The concept of ‘welfare’ refers to different meanings based on its applicability. In literal meaning, the term means people’s well-being made up of the components they choose to have in their lives. However, when associated with the state, welfare means a series of social services offered to people in their childhood, sickness, and old age to protect them in different conditions. In the United States of America, welfare means financial aid provided to poor people but in the European Union, this means providing social protection. The notion of a welfare state also varies from country to country. In some places, it is considered as an ideal model and some countries use to mean nothing more than the welfare provided by states. The Scandinavian and Western European countries point towards a system of social protection by this rather than a mere arrangement functioned by the government.
A welfare state is a system where organized power is used to modify the play of market forces in three directions: by guaranteeing a minimum income irrespective of the market value of work or property, by narrowing the extent of insecurities, and by ensuring that all citizens will be offered the best standards in social services irrespective of their class or status (Briggs, 1961). The contemporary world witnessed three common welfare state regimes. These are:- liberal welfare states, conservative welfare states and, social democratic welfare states.
In this modern society of ours, the welfare state system is an increasingly popular institution. The idea of social protection came to focus in Western Europe around the 1900s but the modern welfare state as a term was developed from the 1950s to the 1970s. The welfare state system is closely related to industrialism and the market economy. Starting from the late 1980s, most of the welfare states have undergone significant changes in restructuring, and transformations. Social protection started including a wide range of social services and risks related to them. Most of all, it started providing protection to the population of every age range. Following the transition of the market economy, welfare states have started emerging in former communist and industrial countries. For example, China has been developing a welfare state system since the 1990s.
Although most of the explanations behind the development of welfare states are linked to industrialization, a market economy, and modernization, there are some other explanations as well. The welfare states are known to reduce insecurities arising from the capitalist and industrialist societies. This system combats inequalities and fulfills the needs of every citizen which is important for the maintenance of social cohesion. Another explanation advocates for the fact that welfare states products of:- interest conflicts, class struggle and, class alliance.
The social policies that are put in force by the welfare states have some specific principles related to social needs and equity. The resources of a welfare state must be distributed equally. Every group in the state should be given equal opportunities irrespective of their gender or ethnicity. The basic needs such as food and housing can not be limited. There must equal freedom and rights in the welfare state including civil rights, social rights and, political rights. The main objective of social policies is to ensure harmony and peace in societies. For this, social policies work closely with social development, social justice, social integration, social balance, and, social peace.
The idea of a welfare state may be noble but it is not free from several criticisms arriving from its own limitations. The social policies have not been completely successful in reducing poverty and unemployment rates. Social expenditures have started to increase followed by the tax on income and capital. Sometimes the opportunities pose an adverse impact on the family structure of the societies. The development of welfare states is rather slow because of the increased economic and financial pressures but it is possible to overcome these limitations by formulating new policies and strategies.

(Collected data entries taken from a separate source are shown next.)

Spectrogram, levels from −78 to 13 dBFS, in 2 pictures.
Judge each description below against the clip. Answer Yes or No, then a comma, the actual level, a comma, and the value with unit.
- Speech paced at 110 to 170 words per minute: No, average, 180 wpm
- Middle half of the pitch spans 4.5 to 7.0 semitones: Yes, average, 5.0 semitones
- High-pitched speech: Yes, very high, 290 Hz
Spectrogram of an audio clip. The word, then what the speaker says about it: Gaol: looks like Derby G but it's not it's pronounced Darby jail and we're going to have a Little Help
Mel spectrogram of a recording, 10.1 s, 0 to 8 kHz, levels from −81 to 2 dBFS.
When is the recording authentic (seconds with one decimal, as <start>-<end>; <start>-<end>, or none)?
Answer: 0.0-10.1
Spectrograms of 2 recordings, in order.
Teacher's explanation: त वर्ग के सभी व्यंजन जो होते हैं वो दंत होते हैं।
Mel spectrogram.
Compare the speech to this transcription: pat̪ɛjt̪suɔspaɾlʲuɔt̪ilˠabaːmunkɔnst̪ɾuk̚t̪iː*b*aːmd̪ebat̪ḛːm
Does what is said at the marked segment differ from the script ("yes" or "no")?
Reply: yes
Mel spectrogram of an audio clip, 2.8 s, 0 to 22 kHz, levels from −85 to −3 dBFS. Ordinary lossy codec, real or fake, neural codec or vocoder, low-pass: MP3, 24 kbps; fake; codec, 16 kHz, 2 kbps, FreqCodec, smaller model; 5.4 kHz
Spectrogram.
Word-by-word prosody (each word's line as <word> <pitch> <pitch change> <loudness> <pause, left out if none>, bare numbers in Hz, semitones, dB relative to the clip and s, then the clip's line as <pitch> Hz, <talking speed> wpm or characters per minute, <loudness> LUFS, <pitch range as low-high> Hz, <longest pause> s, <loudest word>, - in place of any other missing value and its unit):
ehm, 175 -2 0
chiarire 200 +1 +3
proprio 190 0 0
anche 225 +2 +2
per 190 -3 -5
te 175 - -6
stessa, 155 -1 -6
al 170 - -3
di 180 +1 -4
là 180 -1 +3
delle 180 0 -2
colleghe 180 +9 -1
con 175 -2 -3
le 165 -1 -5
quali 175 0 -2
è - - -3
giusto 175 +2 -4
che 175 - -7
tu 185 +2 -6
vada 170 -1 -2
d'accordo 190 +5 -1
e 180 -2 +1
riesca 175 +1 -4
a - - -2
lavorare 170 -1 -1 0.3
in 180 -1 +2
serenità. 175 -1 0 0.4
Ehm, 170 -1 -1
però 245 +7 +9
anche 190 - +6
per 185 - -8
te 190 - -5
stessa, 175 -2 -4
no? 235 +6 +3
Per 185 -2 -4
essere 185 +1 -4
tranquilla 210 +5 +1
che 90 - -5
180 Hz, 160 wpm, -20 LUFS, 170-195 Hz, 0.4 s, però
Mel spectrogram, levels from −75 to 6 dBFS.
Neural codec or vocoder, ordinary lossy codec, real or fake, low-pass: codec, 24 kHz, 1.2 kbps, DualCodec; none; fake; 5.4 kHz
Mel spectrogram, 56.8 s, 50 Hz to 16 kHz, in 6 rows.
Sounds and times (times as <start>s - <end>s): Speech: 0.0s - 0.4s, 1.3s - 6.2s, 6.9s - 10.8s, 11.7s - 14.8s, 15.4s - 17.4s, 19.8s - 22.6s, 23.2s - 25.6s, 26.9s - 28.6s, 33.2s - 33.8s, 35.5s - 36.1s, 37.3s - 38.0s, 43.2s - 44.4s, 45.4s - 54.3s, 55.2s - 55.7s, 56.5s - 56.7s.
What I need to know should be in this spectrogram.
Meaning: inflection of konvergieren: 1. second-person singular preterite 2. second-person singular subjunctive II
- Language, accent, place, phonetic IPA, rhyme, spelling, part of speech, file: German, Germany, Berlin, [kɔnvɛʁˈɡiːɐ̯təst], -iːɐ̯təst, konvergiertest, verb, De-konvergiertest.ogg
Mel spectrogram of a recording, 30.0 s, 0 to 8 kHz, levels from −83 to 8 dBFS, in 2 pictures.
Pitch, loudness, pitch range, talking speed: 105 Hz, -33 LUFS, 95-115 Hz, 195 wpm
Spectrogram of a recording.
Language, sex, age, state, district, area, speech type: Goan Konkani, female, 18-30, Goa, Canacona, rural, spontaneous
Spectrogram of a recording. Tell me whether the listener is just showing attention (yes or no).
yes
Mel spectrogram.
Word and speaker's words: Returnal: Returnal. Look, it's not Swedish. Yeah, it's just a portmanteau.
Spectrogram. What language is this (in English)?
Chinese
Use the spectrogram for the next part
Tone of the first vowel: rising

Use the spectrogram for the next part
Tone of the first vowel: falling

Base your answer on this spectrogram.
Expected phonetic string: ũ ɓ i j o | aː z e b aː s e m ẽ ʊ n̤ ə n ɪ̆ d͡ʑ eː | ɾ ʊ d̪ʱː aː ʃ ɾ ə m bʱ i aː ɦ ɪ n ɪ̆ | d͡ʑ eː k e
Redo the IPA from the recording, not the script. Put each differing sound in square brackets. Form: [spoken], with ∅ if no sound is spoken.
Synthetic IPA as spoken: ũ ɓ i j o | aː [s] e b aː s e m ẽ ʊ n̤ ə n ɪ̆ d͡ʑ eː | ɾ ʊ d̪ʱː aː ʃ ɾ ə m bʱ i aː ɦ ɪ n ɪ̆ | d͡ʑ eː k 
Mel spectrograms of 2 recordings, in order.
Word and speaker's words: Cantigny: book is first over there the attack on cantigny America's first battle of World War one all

Briggs, A. (1961). The Welfare State in Historical Perspective, European Journal of Sociology,vol. 2 (2), pp. 221-258.